  8. Red Rock Canyon National Conservation Area – as the name suggests, this area's red rocks give Las Vegas a beautiful desert backdrop to go along with its eye-catching architecture
  9. Las Vegas – although it's probably best known as the gambling capital of the world, the sheer volume of entertainment and nightlife options means there's something for everyone in Vegas
  10. Sloan Canyon National Conservation Area – exploring this area is extremely rewarding as you get the chance to uncover several hundred rock art pieces estimated to be thousands of years old
  11. Lake Mead National Recreation Area – if you'd like to partake in some water-based activities in Nevada or Arizona, you'd be hard-pressed to find a better spot than this man-made lake
  12. Kingman & Williams – history buffs will appreciate how deeply the spirit of the Historic Route 66 is ingrained in these two cities
  13. Bearizona Wildlife Park – less of a stopover and more of a drive-thru, this park features a wide and beautiful assortment of wild animals, just waiting to get their picture taken
  14. Kaibab National Forest – featuring countless beautiful species of trees and flowers, Grand Canyon's "gateway" forest is a great way to end this trip
  15. Vermillion Cliffs National Monument – characterized by its unique slickrock, the landscapes at this monument give even the greenest of parks and forests a run for their money
  16. Henry W. Coe State Park – this park features some of the best ridge trails in this part of the States, and it's very scenic to boot
  17. Bakersfield – the largest city on the fast route has plenty of amazing museums and parks you won't want to miss out on
  18. Mojave National Preserve – this area is home to amazing Joshua tree forests, unique volcanic formations, and the ghost town Kelso
  19. Havasu National Wildlife Refuge – this refuge has attracted a wide range of animal species by virtue of featuring a river, a rarity in the desert
A beautiful bluff of sandstone the white pockets and wave-like red and white canyon rock formation in Vermillion Cliffs reflecting the water during sunset
Visit Vermillion Cliffs National Monument and be amazed of its unique slickrock.
Elena_Suvorova/Shutterstock.com

Best time to go on a road trip from San Francisco to Grand Canyon

It can be difficult to determine the best time for a road trip from San Francisco to Grand Canyon, since the length of the trip means a lot of planning needs to go into the drive itself.

For starters, you'd have to travel between April and October if you want to take the scenic route – Tioga Pass closes some time before the winter season, in preparation for the high-altitude snowfalls in November.

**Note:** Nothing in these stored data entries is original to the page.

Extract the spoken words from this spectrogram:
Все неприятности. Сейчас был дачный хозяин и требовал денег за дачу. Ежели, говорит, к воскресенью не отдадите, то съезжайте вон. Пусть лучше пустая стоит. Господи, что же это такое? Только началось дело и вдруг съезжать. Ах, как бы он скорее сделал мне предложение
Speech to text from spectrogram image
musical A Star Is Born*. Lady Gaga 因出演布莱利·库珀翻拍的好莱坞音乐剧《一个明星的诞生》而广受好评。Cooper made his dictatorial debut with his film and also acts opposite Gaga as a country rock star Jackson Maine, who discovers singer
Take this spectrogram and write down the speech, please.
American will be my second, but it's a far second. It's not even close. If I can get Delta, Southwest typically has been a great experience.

You could take the fast route in the winter, but the North Rim and other places of interest at GC would be inaccessible due to snow.

Also, checking out Death Valley's practically a must along the scenic route, but you might want to steer clear of it in the summer due to the extreme temperatures.

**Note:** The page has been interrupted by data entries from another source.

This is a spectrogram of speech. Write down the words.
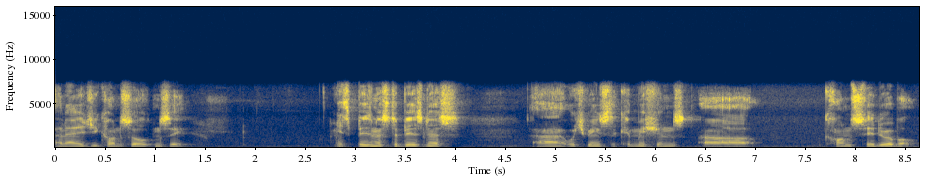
and energy consultancy. It's business to business, uh, which means the commissions are considerable,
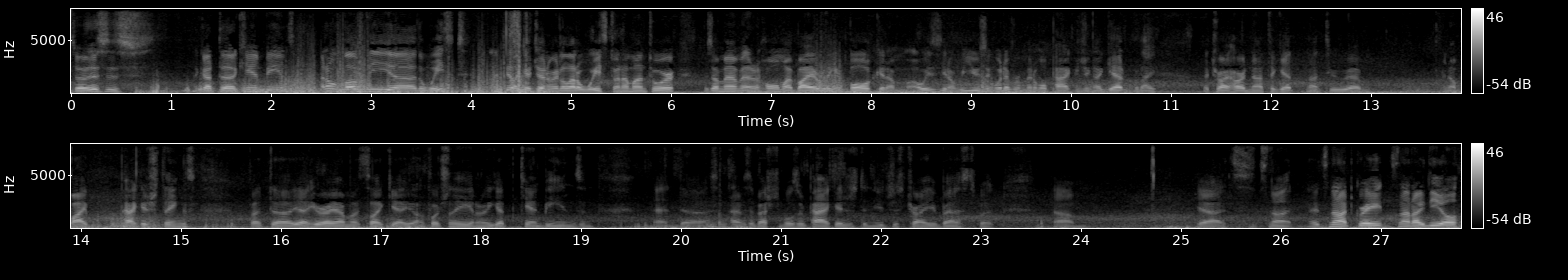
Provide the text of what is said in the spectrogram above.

You'll have a similar problem along the quicker route, as the summer heat can make the latter half of your drive more difficult than it has to be. Also, the hotter, lower-altitude parts of the Grand Canyon are best avoided this time of year.

Ultimately, what this all means is that you should probably do this road trip in late spring or early fall – that way, you can travel and explore the Canyon on your own terms.